In many Western European countries, cohabitation is no longer seen as abnormal behaviour, but rather as an alternative to formal marriage. Similar trends have emerged in Russia, although less noticeably, since most Russians continue to perceive cohabitation as a ‘trial marriage’. However, for the younger generation, cohabitation increasingly replaces marriage, conclude Artamonova and Mitrofanova in their paper 'Is Cohabitation an Alternative to Marriage in Russia?', presented at a seminar hosted by the HSE's Institute of Demography.
The paper is based on the findings from three waves (2004, 2007 and 2011) of the study 'Parents and Children, Men and Women in Family and Society' conducted by the Independent Institute for Social Policy. Mitrofanova and Artamonova examined a subsample of the broader survey, including 4,880 respondents born between 1930 and 1986. The researchers considered only the first live-in unions, as most Russians have had only one marriage and/or cohabitation during their lifetime.
For a long time in Russia, marriages occurred early and were almost universal without any meaningful alternatives. Extramarital relationship were looked down upon and usually ended in official marriage, often in the wake of a pregnancy (see ‘Out of Wedlock Does Not Mean Fatherless’).

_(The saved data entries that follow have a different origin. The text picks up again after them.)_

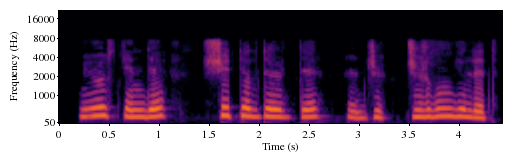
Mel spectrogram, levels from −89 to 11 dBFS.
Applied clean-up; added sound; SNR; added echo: neural mask model DeepFilterNet 3.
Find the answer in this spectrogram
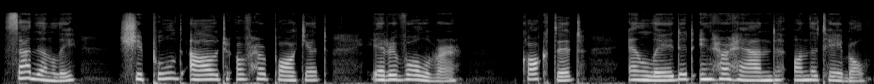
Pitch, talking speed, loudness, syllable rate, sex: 210 Hz, 135 wpm, -17 LUFS, 4.2 syllables/s, female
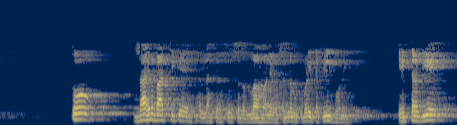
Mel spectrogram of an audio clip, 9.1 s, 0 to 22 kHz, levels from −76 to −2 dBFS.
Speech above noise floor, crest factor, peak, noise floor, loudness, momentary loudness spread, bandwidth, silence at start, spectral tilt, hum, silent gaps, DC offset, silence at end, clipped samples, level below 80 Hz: 63 dB; 20 dB; -2 dBFS; -82 dBFS; -20 LUFS; 17 LU; 5.8 kHz; 1.45 s; -3 dB/octave; none; none; under 0.1%; 0 s; under 0.1%; -60 dBFS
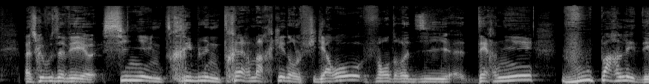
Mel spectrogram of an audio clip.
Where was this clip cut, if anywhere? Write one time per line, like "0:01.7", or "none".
0:05.6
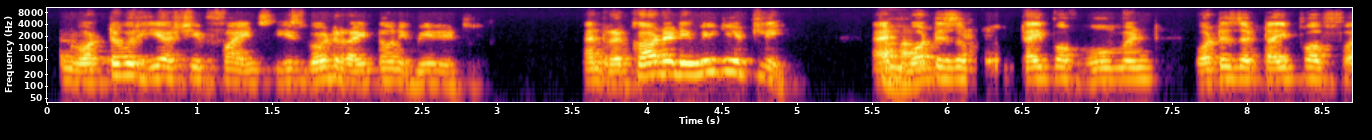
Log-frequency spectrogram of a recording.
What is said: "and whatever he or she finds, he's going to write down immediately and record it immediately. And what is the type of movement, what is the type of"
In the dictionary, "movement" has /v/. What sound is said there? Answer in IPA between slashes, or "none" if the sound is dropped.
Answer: none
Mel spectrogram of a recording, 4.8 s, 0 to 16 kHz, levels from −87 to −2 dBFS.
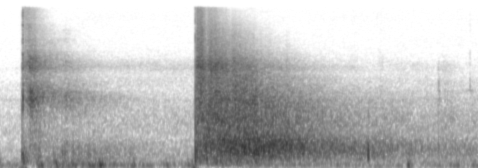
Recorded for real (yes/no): yes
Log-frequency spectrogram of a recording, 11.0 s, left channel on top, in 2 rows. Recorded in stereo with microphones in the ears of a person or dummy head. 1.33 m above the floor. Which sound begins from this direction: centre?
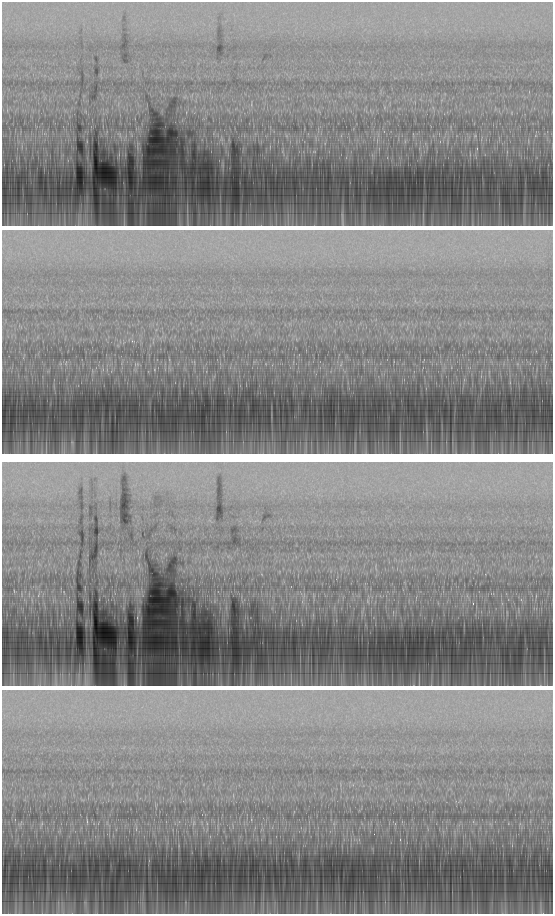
A man speaking, at 0.7 s.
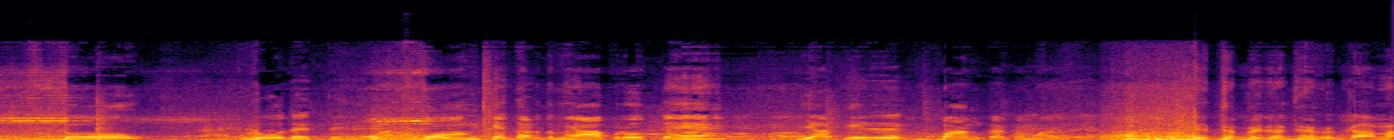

The timing of a first marriage has shown a noticeable upward trend since 1993 (see S. V. Zakharov, Marriages in Russia: Past and Present//Demoscope Weekly. 2006. Nos. 261-262), due, inter alia, to the country's socioeconomic transformation and the emergence of new values and lifestyles (see ‘Young People Seek Self-fulfillment’). The number of informal unions has also increased, while the age of people entering such unions has decreased.
"However, cohabitation cannot yet be described as an independent social institution," the authors note, explaining that cohabitation is still seen as a ‘trial marriage’.
Artamonova and Mitrofanova examined various possible scenarios for first cohabitation and found that just 9% of the sampled cohabitations continued at the time of the survey, suggesting that this type of union appears to be unstable.
The remaining 91% of first-time cohabitations in the sample either broke up (15%) or led to a formal marriage (76%). In the former case, cohabitation was considered an independent type of union, while in the latter case, it was considered a preparatory phase to – indeed, a trial version of – official marriage. By the time of the survey more than a third (35%) of such marriages had ended in a divorce, yet in 41% of cases the marriage continued.
The researchers broke down all incidents of standalone and 'trial marriage' cohabitations by sex and generation to show an evolution of society's attitudes towards unregistered unions among generations born between the 1930s and the 1980s.
The proportion of people who started their matrimonial biography with an informal relationship has remained about the same over the years, yet more Russians born in the 1970s and 1980s, i.e. those aged 28 to 44, accept cohabitation as a standalone social institution.
Only a very small proportion of those born in the 1960s (4% of men and 5% of women) consider cohabitation a valid alternative to marriage, comparable to the oldest part of the sample born in the 1930s (1% and 4%, respectively) and to those born in the 1940s and 1950s.
However, significantly more Russians – 8% of men and 9% of women – born in the 1970s consider informal unions a standalone arrangement in its own right, while the proportion of women born in the 1980s who accept cohabitation as an alternative to marriage tripled compared to women born in the 1960s.
That said, the perception of cohabitation as a trial version of marriage is more common and shared by 29% of men and 32% of women born in the 1960s, and 32% of men and 37% of women born in the 1970s. It is too early to draw conclusions about the views of the 1980s generation towards matrimony, but the proportion of those sharing the 'trial marriage' approach is much lower among them, at 11% of men and 21% of women.
The report's authors estimated the likelihood of entering one's first live-in partnership – marriage or cohabitation – after reaching the age of 15 for different generations.
According to Artamonova and Mitrofanova, the younger the respondent, the higher are his or her chances of first-time cohabitation rather than formal marriage, as reflected in the totally different patterns of the blue curves corresponding to the 1980s generation on the left side (cohabitations) and the right side (marriages) of Graph 3; likewise, the left and right patterns of the red curves corresponding to the 1970s generation also differ, although less markedly.
Gender, education, and the place of residence were important variables in the models. Women tend to enter their first union earlier than men, but the likelihood of marriage evens out for both genders by the age of 30, according to the authors.
Russians with university-level education are less likely than those with general school or vocational education to enter any union, whether cohabitation or marriage, at an early age. People living in big cities are more likely to choose cohabitation over formal marriage as their first-time union, reflecting a change in values among urban residents, as opposed to rural areas where people are more likely to stick to traditions and prefer registered unions to informal partnerships.
Overall, most cohabitations lead to marriages and thus serve as 'trial marriages', but for younger Russians, cohabitation is increasingly a standalone type of union, particularly for urban residents who are more likely to break conventional stereotypes.